How do you write an IEP plan?

Here are nine steps to make sure your are prepared for your child’s IEP:

  1. Review Your Child’s Progress Reports.
  2. Research IEP Goals.
  3. Select Achievable Goals.
  4. Prep The Teachers.
  5. Include Social Goals.
  6. Get a rough draft of the IEP.
  7. Review & Compare.
  8. Return The Revised Draft.

What qualifies a child for an IEP?

Who Needs an IEP? A child who has difficulty learning and functioning and has been identified as a special needs student is the perfect candidate for an IEP. Kids struggling in school may qualify for support services, allowing them to be taught in a special way, for reasons such as: learning disabilities.

What are the 5 components of an IEP?


  • Part 1: Present Levels.
  • Part 2: Annual Goals.
  • Part 3: Measuring and Reporting Progress.
  • Part 4: Special Education.
  • Part 5: Related Services.
  • Part 6: Supplementary Aids and Services.
  • Part 7: Extent of Nonparticipation.
  • Part 8: Accommodations in Assessment.

What makes a strong IEP?

SMART IEPs have specific goals and objectives. Specific goals target areas of academic achievement and functional performance. They include clear descriptions of the knowledge and skills that will be taught and how the child’s progress will be measured. SMART IEPs have measurable goals and objectives.

Do I need a diagnosis for an IEP?

Rather, the special education services are based on the child’s individual needs. While a medical diagnosis does not automatically qualify a child for special education and an IEP, as a general rule, it is important to communicate with your school regarding any medical diagnoses that your child has received.

Can I get an IEP for anxiety?

Students with anxiety may require an Individualized Education Program (IEP) if they require Specially Designed Instruction and/or Related Services to address the anxiety. If a student’s needs can be met with only accommodations, a Section 504 Agreement can be implemented.

What is a smart goal in IEP?

SMART stands for Specific, Measurable, Attainable, Results-oriented, and Time-bound. Having SMART IEP goals can help your child get the most out of special education. A SMART IEP goal will be realistic for your child to achieve and will lay out how your child will accomplish it.

Which is better, a 504 plan or an IEP?

A 504 Plan is a better option when the student can function well in a regular education environment with accommodations. The 504 is generally less restrictive than the IEP, and also less stigmatizing. An IEP is a better option for students with a disability that is adversely impacting education.

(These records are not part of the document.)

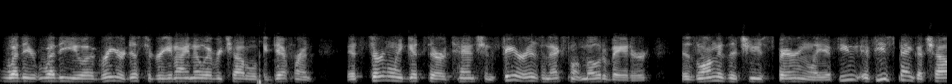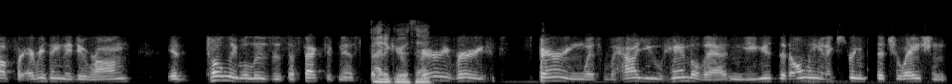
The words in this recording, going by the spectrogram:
whether whether you agree or disagree, and I know every child will be different, it certainly gets their attention. Fear is an excellent motivator as long as it's used sparingly. If you if you spank a child for everything they do wrong, it totally will lose its effectiveness. But I'd agree with that. Very very sparing with how you handle that, and you use it only in extreme situations.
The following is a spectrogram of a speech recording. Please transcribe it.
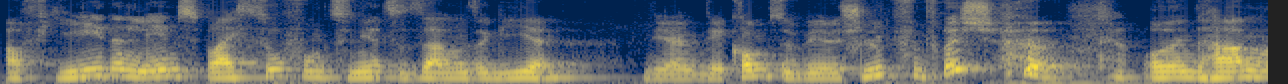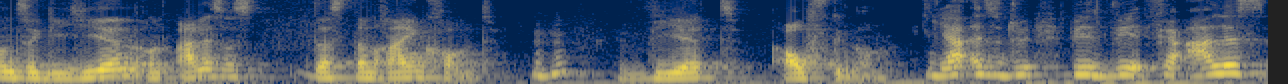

What are disabilities, disorders or conditions qualify for an IEP?


  • Blindness
  • Deafness
  • Emotional Disturbance
  • Hearing Impairment
  • Intellectual Disability
  • Multiple Disabilities
  • Orthopedic Impairment
  • Other Health Impaired
  • Specific Learning Disability
  • Why are IEP goals important?

    The importance of an IEP includes measurable and specific goals. Goals that are vague or too broad are difficult to track. Breaking down goals into smaller components allows more opportunities for a child to reach those goals, which allows the child a sense of accomplishment confidence.